1110 — Patient Perceptions of Effective, Scalable Telemedicine Care for Veterans with Persistent Poor Diabetes Control
Crowley MJ, Durham COIN; Sperber NR, Durham COIN; Gierisch JM, Durham COIN; Edelman D, Durham COIN; McAndrew AT, Durham VA Medical Center; Kistler S, Durham VA Medical Center; Danus S, Durham COIN; Jackson GL, Durham COIN; Bosworth HB, Durham COIN;
Uncontrolled diabetes generates complications and high costs. We developed Advanced Comprehensive Diabetes Care (ACDC) specifically for Veterans maintaining hemoglobin A1c (HbA1c) > 9.0% despite Veterans Affairs (VA) Primary Care and/or Endocrinology management. ACDC combines blood glucose telemonitoring with diabetes medication management, self-management behavioral support, and depression management, delivered via 12 phone encounters over 6 months. Notably, because it uses existing Care Coordination Home Telehealth (CCHT) infrastructure for delivery, ACDC is amenable to scaling throughout VA. We recently completed a randomized pilot trial in which ACDC lowered hemoglobin A1c (HbA1c) by 1.0% versus usual care (p = 0.05) and produced statistically significant improvements in diabetes self-care and blood pressure. The objective of the present study was to inform future implementation efforts by evaluating participant experiences with ACDC.
Following pilot study completion, we conducted phone-based, semi-structured interviews with 20 of the 25 individuals receiving ACDC. We sought patient impressions of ACDC's intervention components and CCHT-based implementation strategy. We analyzed qualitative interviews using conventional content analysis (blinded to HbA1c response), and subsequently sorted data by HbA1c improvement at 6 months ( < 1.0%, 1.0-2.0%, > 2.0%) and intervention participation level ( < or > = 6 phone encounters).
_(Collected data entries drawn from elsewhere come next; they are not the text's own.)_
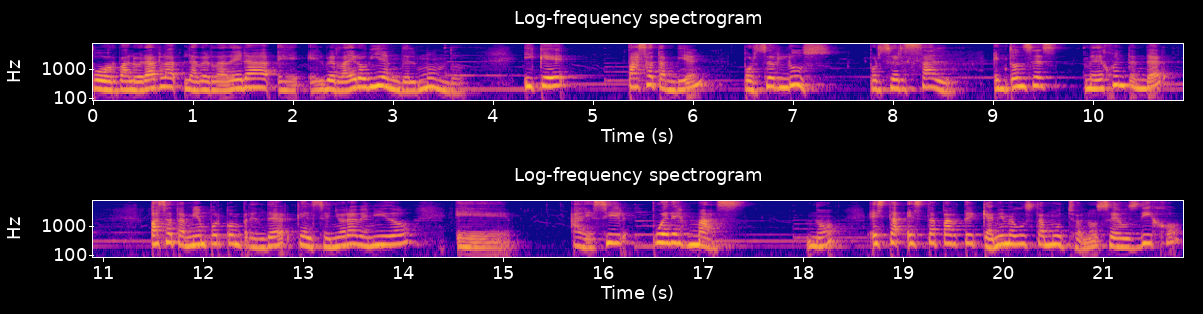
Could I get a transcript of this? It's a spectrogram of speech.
por valorar la, verdadera, eh, el verdadero bien del mundo y que pasa también por ser luz, por ser sal, entonces, ¿me dejo entender? Pasa también por comprender que el Señor ha venido eh, a decir, puedes más, ¿no? Esta, esta parte que a mí me gusta mucho, ¿no? Se os dijo,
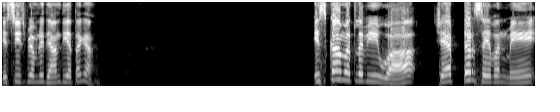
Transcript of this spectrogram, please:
इस चीज़ पे हमने ध्यान दिया था क्या? इसका मतलब ये हुआ चैप्टर सेवन में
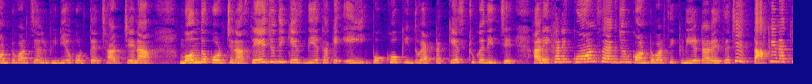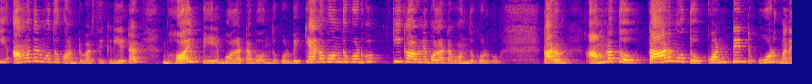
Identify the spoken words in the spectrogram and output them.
কন্ট্রোভার্সিয়াল ভিডিও করতে ছাড়ছে না, বন্ধ করছে না। সে যদি কেস দিয়ে থাকে, এই পক্ষও কিন্তু একটা কেস ঠুকে দিচ্ছে। আর এখানে কোন সা একজন কন্ট্রোভার্সি ক্রিয়েটার এসেছে, তাকে নাকি আমাদের মতো কন্ট্রোভার্সি ক্রিয়েটার ভয় পেয়ে বলাটা বন্ধ করবে? কেন বন্ধ করব? কি কারণে বলাটা বন্ধ করব? কারণ আমরা তো তার মতো কন্টেন্ট ওর মানে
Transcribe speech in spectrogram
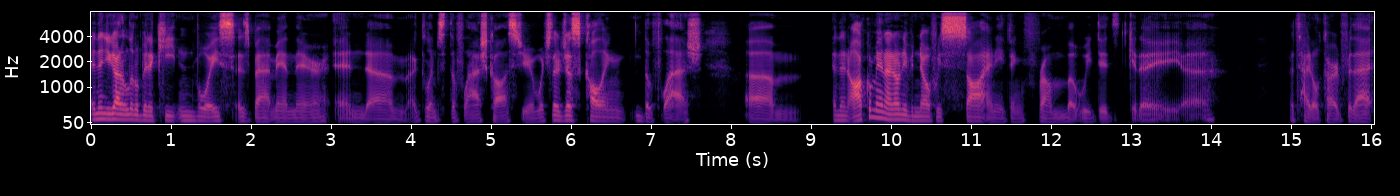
and then you got a little bit of Keaton voice as Batman there, and um, a glimpse of the Flash costume, which they're just calling the Flash. Um, and then Aquaman, I don't even know if we saw anything from, but we did get a uh, a title card for that.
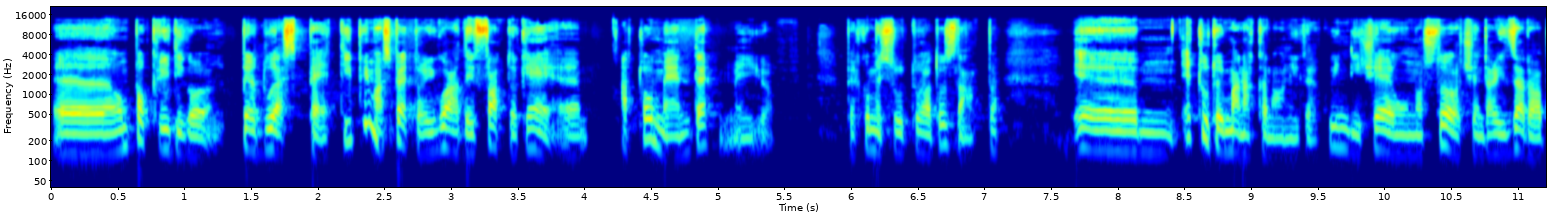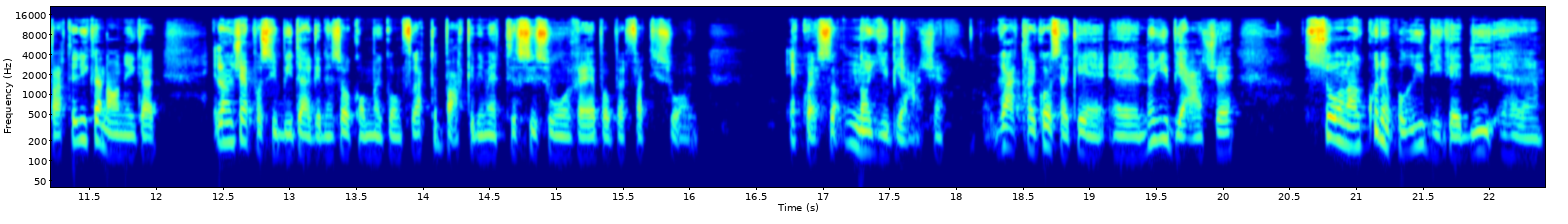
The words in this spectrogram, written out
eh, un po' critico per due aspetti. Il primo aspetto riguarda il fatto che eh, attualmente, meglio per come è strutturato Snap, ehm, è tutto in mano a Canonica, quindi c'è uno store centralizzato da parte di Canonica e non c'è possibilità, che ne so, come con Flatpak, di mettersi su un repo per fatti suoi. E questo non gli piace. L'altra cosa che eh, non gli piace sono alcune politiche di, eh,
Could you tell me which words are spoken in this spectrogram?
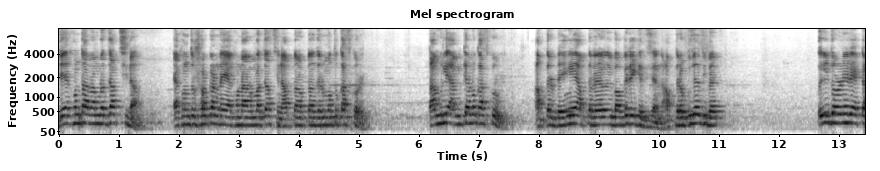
যে এখন তো আর আমরা যাচ্ছি না। এখন তো সরকার নেই, এখন আর আমরা যাচ্ছি না, আপনারা আপনাদের মতো কাজ করেন। তা বলি আমি কেন কাজ করব? আপনার ভেঙে আপনারা ওইভাবে রেখে দিচ্ছেন আপনারা বুঝে দিবেন। এই ধরনের একটা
Our findings differed by HbA1c response and intervention participation. Participants whose HbA1c improved by < 1.0% (n = 4) reported that competing demands (e.g., employment, mental health, chronic pain) interfered with participation - within this group, the two patients completing > = 6 encounters did describe increased motivation for self-care. Participants with HbA1c improvement > 1.0% (n = 16) indicated that ACDC helped establish new 'routines' for glucose monitoring, diet, and medication-taking. Fourteen of these 16 patients completed > = 6 encounters. All those with HbA1c improvement > 2.0% (n = 7) completed > = 6 encounters, and additionally cited greater awareness of diabetes medications and blood glucose values. Regardless of HbA1c response, participants expressed frustration with the automated interface CCHT utilized for telemonitoring.
Most patients perceived that this effective intervention facilitated engagement with diabetes self-care. Although using CCHT to deliver intensive, telemedicine-based diabetes care appears feasible, dissatisfaction with the telemonitoring interface may threaten scaling unless addressed.
These findings will help us refine ACDC as an effective, scalable approach for Veterans maintaining persistently poor diabetes control despite current VA care.